Having opened restaurants in Bologna, Castel Maggiore, Florence and Turin, Salvatore and Matteo Aloe are now bringing their pizza revolution to Milan. We are in downtown Isola – in Via Sebenico 17 – and we’re obviously talking about Berberè.
Those two words – pizza revolution – tend to inspire concern rather than excitement. And with good reason. They conjure images of extravagant and unusual toppings: truffle oil, fried eggs or, god forbid, pineapple. Relax. There isn’t a single pineapple ring in sight at Berberè.
Berberè’s menu is actually rather safe (and reassuringly concise). There are six “rosse” (tomato-based), seven “bianche” (fior di latte-based), and one “viola” (beetroot-based) styles of pizza on offer. The latter is admittedly a little daring, but by-and-large the menu is dominated by old favorites mozzarella, prosciutto, and nduja.
What’s revolutionary about this pizza lies beneath the toppings – deep in the dough. Instead of using fresh yeast like that which is used in traditional Neapolitan-style pizza, Berberè uses living sourdough, which is far trickier to work with but transforms the texture of the pizza from soft and chewy, to crisp and crunchy throughout. The dough, which is leavened for 24 hours at a controlled temperature, has a slightly acerbic (in a good way) taste, and more depth than what you normally expect from this staple of Italian cuisine. It’s also easier to digest, which is just as well as Berberè’s share-plate philosophy means you’ll likely lose track of how many pizzas you’ve shoveled down your gob.
To give you some idea of how front-and-center the sourdough base is here, Berberè’s daily specials are not toppings combinations, they’re specialty doughs made with different types of grains like farro and enkir.

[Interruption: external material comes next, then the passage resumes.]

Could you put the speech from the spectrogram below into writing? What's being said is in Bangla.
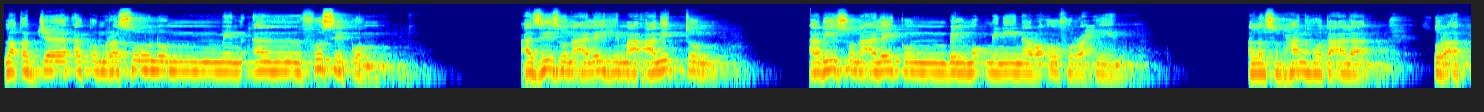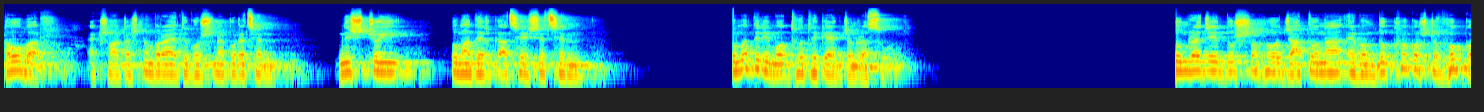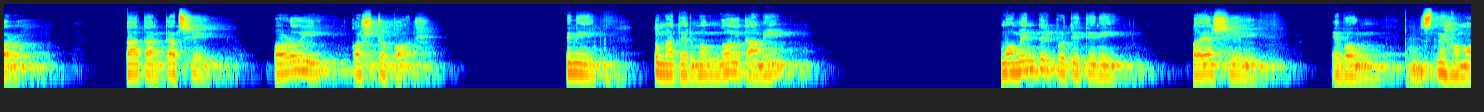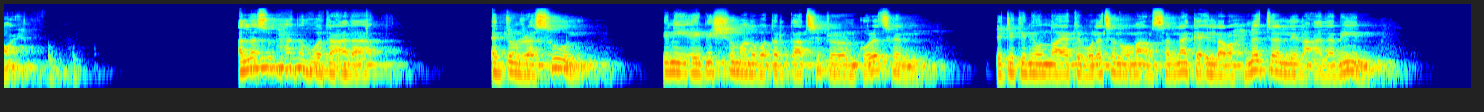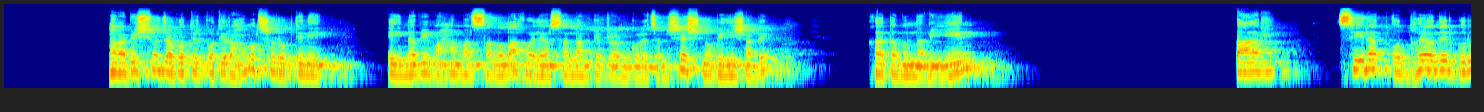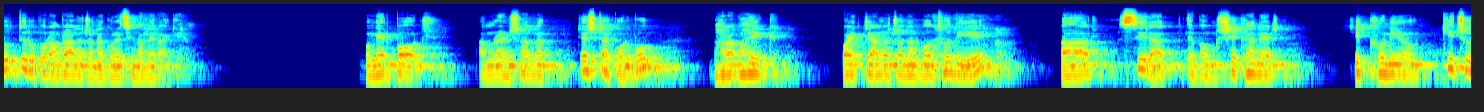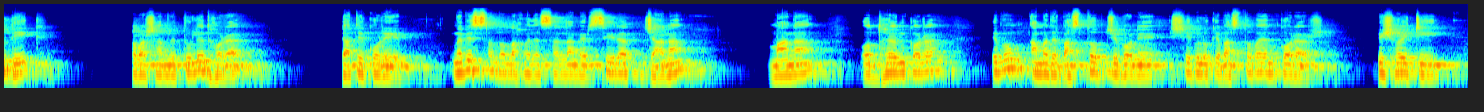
لقد جاءكم رسول من أنفسكم عزيز عليه ما عنتم حريص عليكم بالمؤمنين رؤوف رحيم আল্লাহ সুবহানাহু ওয়া তাআলা সূরা আত-তাওবার 128 নম্বর আয়াতে ঘোষণা করেছেন নিশ্চয়ই তোমাদের কাছে এসেছেন তোমাদেরই মধ্য থেকে একজন রাসূল তোমরা যে দুঃসহ যাতনা এবং দুঃখ কষ্ট ভোগ করো, তা তার কাছে বড়ই কষ্টকর। তিনি তোমাদের মঙ্গলকামী মমেনদের প্রতি তিনি দয়াশীল এবং স্নেহময়। আল্লাহ সুবহানাহু ওয়া তাআলা একজন রাসূল, তিনি এই বিশ্ব মানবতার কাছে প্রেরণ করেছেন যেটি তিনি অন্য আয়াতে বলেছেন, ওমা আরসাল্লাকা ইল্লা রহমতাল্লিল আলামিন সারা বিশ্ব জগতের প্রতি রহমত স্বরূপ তিনি এই নবী মোহাম্মদ সাল্লাহ আলিয়াসাল্লামকে প্রেরণ করেছেন। শেষ নবী হিসাবে খাতামুন নবীন। তার সিরাত অধ্যয়নের গুরুত্বের উপর আমরা আলোচনা করেছিলাম এর আগে। এবং এরপর আমরা ইনশাল্লাহ চেষ্টা করব ধারাবাহিক কয়েকটি আলোচনার মধ্য দিয়ে তার সিরাত এবং সেখানের শিক্ষণীয় কিছু দিক সবার সামনে তুলে ধরা, যাতে করে নবী সাল্লাহ সাল্লামের সিরাত জানা, মানা, অধ্যয়ন করা এবং আমাদের বাস্তব জীবনে সেগুলোকে বাস্তবায়ন করার বিষয়টি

We arrive at Berberè at 8pm – just before the evening crush. There are three large dining rooms, all of them with a mix of funky graphics painted directly onto the wall and art prints that recall 1950s Milanese minimalism. The tables are simple Formica pieces, the kind you find in Italian elementary schools. The sound system is playing Kendrick Lamar and Rick Ross, but at a more reasonable volume than you’re probably used to hearing them. It’s an unashamedly hip restaurant, in a very hip neighborhood, but your parents wouldn’t feel uncomfortable if you treated them to a plate or two of very hip pizza here.
We begin with a starter of anchovies on toast with butter, which might seem like something you could make at home, if only you could buy Berberè’s stunning sourdough bread to take away. It’s a symphony of saltiness, creaminess and nuttiness – simple but utterly indulgent. We wash it down with craft beers from Lombard brewery, Brewfist, who seem as adept at fermentation as the boys from Berberè.
Our waitress (super friendly, super knowledgeable and super decisive) suggests we try one special dough pizza and one regular. Tonight’s special is farro. The dough is rich and earthy in flavor, though it sits so light in our stomachs. It comes topped with achingly sweet straciatella and prosciutto crudo, but what really ties it all together is the orange infused olive oil drizzled on top. The beetroot base on our second pizza is slightly off the mark, but the dough once again is bang on. This is a pizza you might consider eating backwards. Crust first.
We wrap up with a mandarin and tonka bean sorbet to finish. Like the straciatella and crudo pizza, it’s deceptively simple and deeply satisfying.
Long live the revolution.